# TO DO
Write each line out exactly, from the one containing "This speech spectrogram" through the final line of the data, and keep pictures out of the copy.

DATA TO EXAMINE START

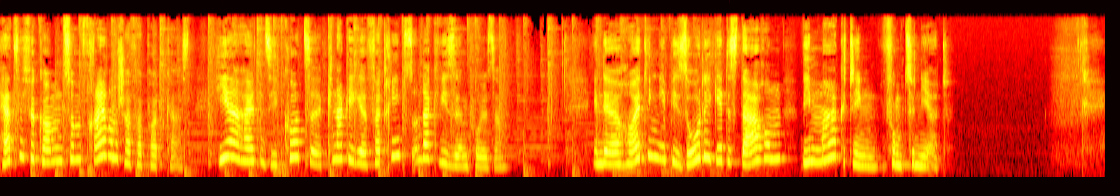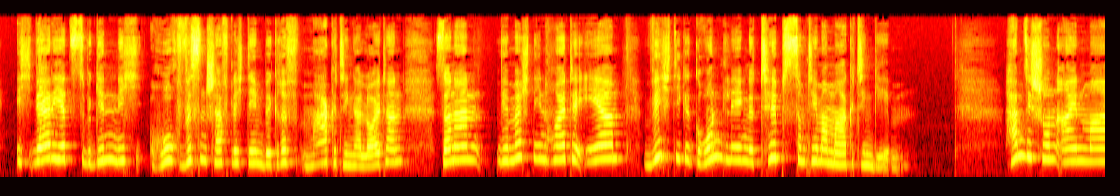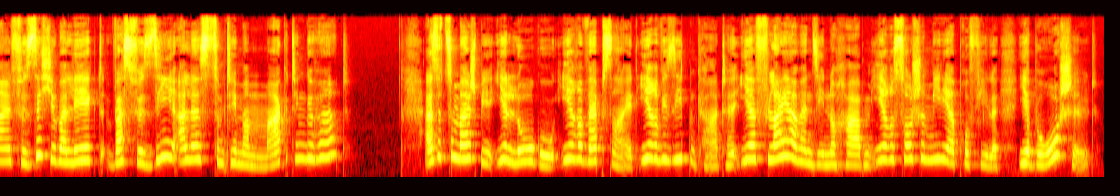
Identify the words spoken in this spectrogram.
Herzlich willkommen zum Freiraumschaffer Podcast. Hier erhalten Sie kurze, knackige Vertriebs- und Akquiseimpulse. In der heutigen Episode geht es darum, wie Marketing funktioniert. Ich werde jetzt zu Beginn nicht hochwissenschaftlich den Begriff Marketing erläutern, sondern wir möchten Ihnen heute eher wichtige, grundlegende Tipps zum Thema Marketing geben. Haben Sie schon einmal für sich überlegt, was für Sie alles zum Thema Marketing gehört? Also zum Beispiel Ihr Logo, Ihre Website, Ihre Visitenkarte, Ihr Flyer, wenn Sie ihn noch haben, Ihre Social-Media-Profile, Ihr Büroschild.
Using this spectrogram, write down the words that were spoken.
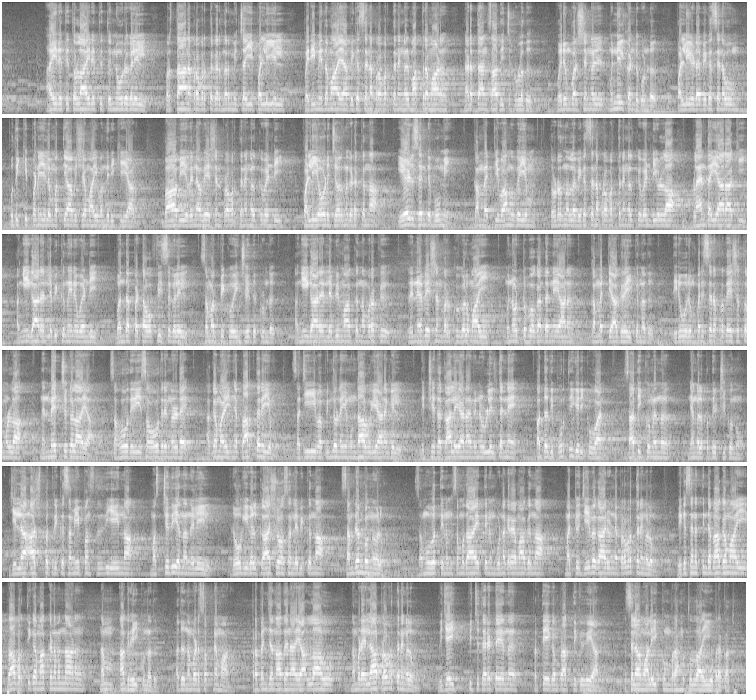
ആയിരത്തി തൊള്ളായിരത്തി തൊണ്ണൂറുകളിൽ പ്രസ്ഥാന പ്രവർത്തകർ നിർമ്മിച്ച ഈ പള്ളിയിൽ പരിമിതമായ വികസന പ്രവർത്തനങ്ങൾ മാത്രമാണ് നടത്താൻ സാധിച്ചിട്ടുള്ളത്. വരും വർഷങ്ങൾ മുന്നിൽ കണ്ടുകൊണ്ട് പള്ളിയുടെ വികസനവും പുതുക്കിപ്പണിയിലും അത്യാവശ്യമായി വന്നിരിക്കുകയാണ്. ഭാവി റിനോവേഷൻ പ്രവർത്തനങ്ങൾക്ക് വേണ്ടി പള്ളിയോട് ചേർന്ന് കിടക്കുന്ന ഏഴ് സെന്റ് ഭൂമി കമ്മിറ്റി വാങ്ങുകയും തുടർന്നുള്ള വികസന പ്രവർത്തനങ്ങൾക്ക് വേണ്ടിയുള്ള പ്ലാൻ തയ്യാറാക്കി അംഗീകാരം ലഭിക്കുന്നതിന് വേണ്ടി ബന്ധപ്പെട്ട ഓഫീസുകളിൽ സമർപ്പിക്കുകയും ചെയ്തിട്ടുണ്ട്. അംഗീകാരം ലഭ്യമാക്കുന്ന മുറക്ക് റിനോവേഷൻ വർക്കുകളുമായി മുന്നോട്ടു പോകാൻ തന്നെയാണ് കമ്മിറ്റി ആഗ്രഹിക്കുന്നത്. തിരൂരും പരിസര പ്രദേശത്തുമുള്ള നന്മേച്ചുകളായ സഹോദരി സഹോദരങ്ങളുടെ അകമഴിഞ്ഞ പ്രാർത്ഥനയും സജീവ പിന്തുണയും ഉണ്ടാവുകയാണെങ്കിൽ നിശ്ചിത കാലയളവിനുള്ളിൽ തന്നെ പദ്ധതി പൂർത്തീകരിക്കുവാൻ സാധിക്കുമെന്ന് ഞങ്ങൾ പ്രതീക്ഷിക്കുന്നു. ജില്ലാ ആശുപത്രിക്ക് സമീപം സ്ഥിതി ചെയ്യുന്ന മസ്ജിദ് എന്ന നിലയിൽ രോഗികൾക്ക് ആശ്വാസം ലഭിക്കുന്ന സംരംഭങ്ങളും സമൂഹത്തിനും സമുദായത്തിനും ഗുണകരമാകുന്ന മറ്റു ജീവകാരുണ്യ പ്രവർത്തനങ്ങളും വികസനത്തിന്റെ ഭാഗമായി പ്രാവർത്തികമാക്കണമെന്നാണ് നാം ആഗ്രഹിക്കുന്നത്. അത് നമ്മുടെ സ്വപ്നമാണ്. പ്രപഞ്ചനാഥനായ അള്ളാഹു നമ്മുടെ എല്ലാ പ്രവർത്തനങ്ങളും വിജയിപ്പിച്ചു തരട്ടെ എന്ന് പ്രത്യേകം പ്രാർത്ഥിക്കുകയാണ്. അസ്സലാമു അലൈക്കും വാത്തു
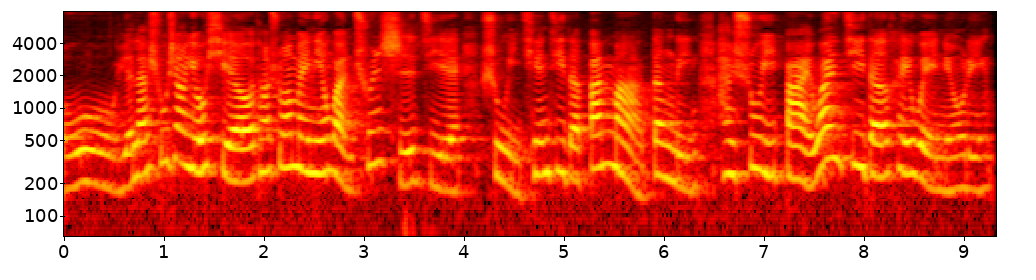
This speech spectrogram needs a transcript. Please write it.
哦，原来书上有写哦。他说，每年晚春时节，数以千计的斑马、瞪羚和数以百万计的黑尾牛羚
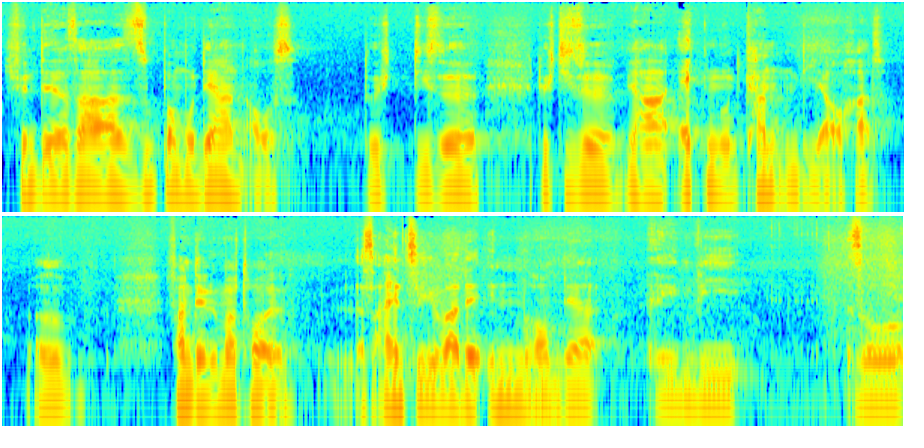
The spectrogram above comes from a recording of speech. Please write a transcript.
Ich finde, der sah super modern aus durch diese, durch diese ja, Ecken und Kanten, die er auch hat. Also fand den immer toll. Das Einzige war der Innenraum, der irgendwie so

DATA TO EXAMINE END

# OUTPUT OF THE TASK
This speech spectrogram needs a transcript. Please write it.
哦，原来书上有写哦。他说，每年晚春时节，数以千计的斑马、瞪羚和数以百万计的黑尾牛羚
The spectrogram above comes from a recording of speech. Please write a transcript.
Ich finde, der sah super modern aus durch diese, durch diese ja, Ecken und Kanten, die er auch hat. Also fand den immer toll. Das Einzige war der Innenraum, der irgendwie so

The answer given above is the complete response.